All that slowness takes time. So I give myself more time. I schedule fewer things. I go to bed earlier. I don't try to do all the things (even though new things are jangling at me from every direction in January!). I don't even think very hard about any goals for my life or business until at least February. I don't take on new clients or projects. I keep our weekends unscheduled as much as possible.In addition to making time, I give myself physical space, too. I recently read about a study that linked home clutter with depression. It goes both ways - clutter can increase stress hormones, which trigger depression, and when someone is struggling with depression, cleaning up their stuff feels overwhelming. Clutter in my home raises my anxiety. So I use my higher-energy moments to pick up one room at a time to keep it under control.What can you edit to make yourself some extra time or space?
Exercise, fresh air and sunlight are all recommended to counter the effects of SAD. Get them all at once by stepping out your door and going for a walk outside. If your winter weather doesn't allow that as easily as mine does and you need a lot of extra layers to get outside or you need to get your sunlight through a window (or from a light), try to get a little of each of these things every day. Even a tiny bit will help, I can attest.Have you been outside today?
Watch What You Eat
When the weather is cold my body craves sugar. Sugar in the form of bread, starchy foods, and straight up sugar (Have you tried the almond biscotti from Trader Joes?). I also want to pour myself a glass of wine in the evening, or put some brandy in my last cup of tea in the evening. None of these things are helpful to my emotional state. Carbs make me bloated and foggy. Sugar gives me a brief high and then a deeper crash. Alcohol is a depressant and I know I don't need any more of that. When I drink a cup of coffee in the late afternoon because I'm dragging, I sleep badly that night and am even more tired the next day. That's a vicious cycle!When it comes to eating in the winter, I have to override my first desire almost all the time and make a healthier choice. That means keeping healthier choices at hand and keeping the bad choices out of the house so I don't have to depend on will power to overcome them.I'm not advocating a January diet, a juice cleanse or anything else drastic. I'm just saying pay attention. If you eat that cookie and then you feel bad afterwords, don't make it worse by beating yourself up about it. Just move on, and maybe skip buying the cookies next time so they aren't tempting you.What food makes you feel good that you could include in a meal today?

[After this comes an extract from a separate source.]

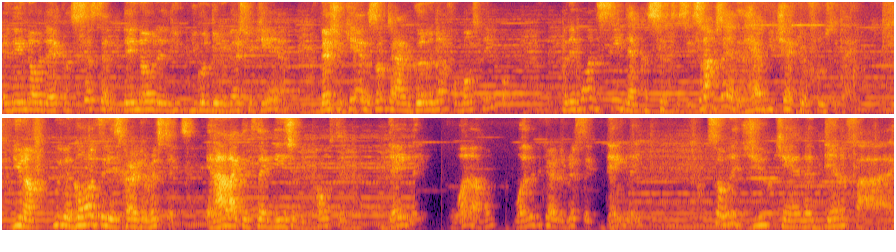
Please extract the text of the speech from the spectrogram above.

I am not a doctor and please do not take any medical advice from me without consulting with your doctor, but I have found that taking non-prescription supplements has helped me manage the symptoms of SAD. There are a number of supplements recommended for depression support (both with and without scientific evidence). What has helped me personally is an increased dose of Vitamin D in the winter, and in years when I'm especially struggling, a few weeks of St. John's Wort. If you are already doing all the things I've suggested above and are still feeling really bad, talk to your doctor about what supplements make sense for you. And if you are feeling severely depressed or thinking about harming yourself, get help now! Prescription anti-depressants can be a life-saver.The most important thing I do is listen deeply to my needs in this season, and in each moment. When I’m feeling off center I take a moment to check in with myself and ask, “What do I need right now?”Often the first answer is something true but not necessarily useful (“I want a cookie! And I want someone else to be the mom!”). But if I keep listening, the true and useful will bubble up. Often it is simply that I need to take a break. I really want to sit down and read a few pages of a book. I want to color. I need a snack. Sometimes is is acknowledging that I’ve been really bad about getting enough sleep and I'm so very tired. So I promise myself an early bedtime. Sometimes it is setting aside the work I planned to do during my childcare hours and doing something that looks a lot more like radical self care instead. Sometimes it is throwing over the menu plan and texting the LHM to meet us for dinner at the neighborhood sushi joint so I don't have to cook.